PRIME MINISTER: Karl, I focus on all these things, which Prime Ministers have to do. They’ve to deal with the knocks and things that come at you each day. They’ve got to deal with the criticisms and they’ve got to deal with things that pop up which are out of our control. But a Prime Minister who believes as I do-
STEFANOVIC: They didn't pop up, you raised it.
PRIME MINISTER: Because I think it’s an important question of sovereignty for Australia to be –
STEFANOVIC: This is the point, I don't think Australians care. I think Australians care about power bills and they care about the price of petrol, they care about their kid’s education. They are the things they care about, not where the embassy is in Israel.
PRIME MINISTER: Well, I'm acting on all of those issues you just mentioned as well, Karl, on electricity prices, on petrol prices, on all of these things.
But if you’re telling me that I'm not allowed to raise a question about an issue as significant as peace in the Middle East and how that affects a very large Jewish community here in Australia and not even ask that question or contemplate it, then that doesn't make us an independent nation. That’s just -
STEFANOVIC: Did you talk to the Jewish community?
PRIME MINISTER: Of course I do, all the time and have for weeks and weeks.
STEFANOVIC: And what did they say about it?
PRIME MINISTER: They are obviously very supportive of it.
STEFANOVIC: All of them?
PRIME MINISTER: Well, it’s a large community Karl, I mean I didn't run a plebiscite on it. But it’s a pretty common position that people have in that community.
STEFANOVIC: It’s off topic. It’s off topic for everyday Australians, it’s just so far removed from the things that matter to them, it’s not funny.
PRIME MINISTER: But Karl, this is the problem with what you are saying to me; in the same week that I raised that issue, I passed tax cuts for small and family business. In the same week I raised that issue, we passed the trade law bill which reaches half a billion customers around the world.
Now, we spent more time on that, but that's not what you are asking me about. You’re asking me about the issues of commentators in the Canberra bubble, commentating on a statement that I made on one day of the week.
PRIME MINISTER: That's part of the problem with Canberra bubble politics. I'm not in the Canberra bubble.
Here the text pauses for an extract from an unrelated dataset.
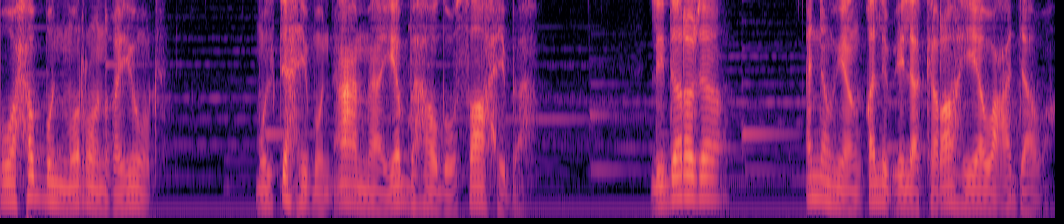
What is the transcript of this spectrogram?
هو حب مر غيور ملتهب أعمى يبهض صاحبه لدرجة أنه ينقلب إلى كراهية وعداوة.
I'm out of it. I'm focusing on all the things you said as I did in that first press conference.
STEFANOVIC: Barnaby Joyce will be a better running mate, won’t he?
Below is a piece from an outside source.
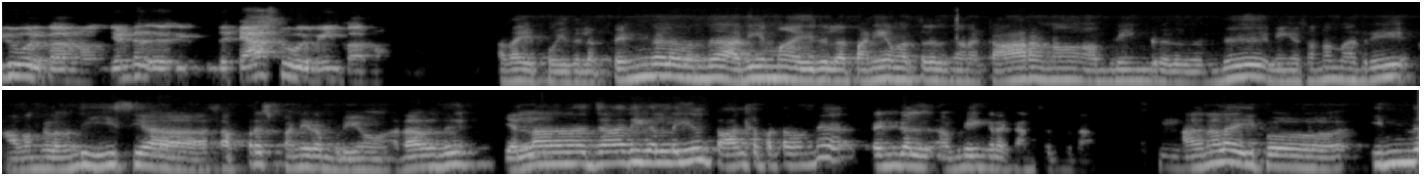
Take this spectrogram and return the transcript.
இது ஒரு காரணம். ஜெண்டர் இந்த கேஸ்ட் ஒரு மெயின் காரணம். அதான் இப்போ இதுல பெண்களை வந்து அதிகமா இதுல பணியமர்த்துறதுக்கான காரணம் அப்படிங்கிறது வந்து நீங்க சொன்ன மாதிரி அவங்கள வந்து ஈஸியா சப்ரஸ் பண்ணிட முடியும். அதாவது எல்லா ஜாதிகள்லயும் தாழ்த்தப்பட்டவங்க பெண்கள் அப்படிங்கிற கான்செப்ட் தான். அதனால இப்போ இந்த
PRIME MINISTER: No look, that's bubble rubbish too Karl.
STEFANOVIC: How is the Leader of the National Party rubbish?
PRIME MINISTER: Mate it’s not happening. There's nothing going on, that's more Canberra gossip coming out of Canberra.
STEFANOVIC: So he is not having a go?
PRIME MINISTER: Look I'm not in the National Party, but that is just more rumour and gossip running around Canberra which journalists love to go on about. Because they love to talk about conflict. I'm interested in unemployment coming down to 5 per cent, 60,000 people coming off the unemployment queue since we were last elected. This is what is all at stake at this by-election tomorrow -
STEFANOVIC: PM, have you -
PRIME MINISTER: All of this is at stake because of the fact that we have got an independent candidate who says that she can't even bring herself to give confidence to the serving government that was elected at the last election.
STEFANOVIC: PM, have you got the wobbles?
PRIME MINISTER: Not at all mate. I'm straight, absolutely straight, you always know where I stand, Karl. You’ve always known that because you and I have had a few set-tos over the years. You always know where I'm coming from and the only thing that is playing on my mind is I have to get to the top of that bridge today with Prince Harry today and I suspect he’ll scarper up there a bit quicker than I will.
STEFANOVIC: We wish you all the very best with that climb onto Sydney Harbour Bridge, there is a bit of fog around, there is a bit of fog in Canberra as well pardon the pun. Okay PM thank you for your time.
PRIME MINISTER: Thanks Karl.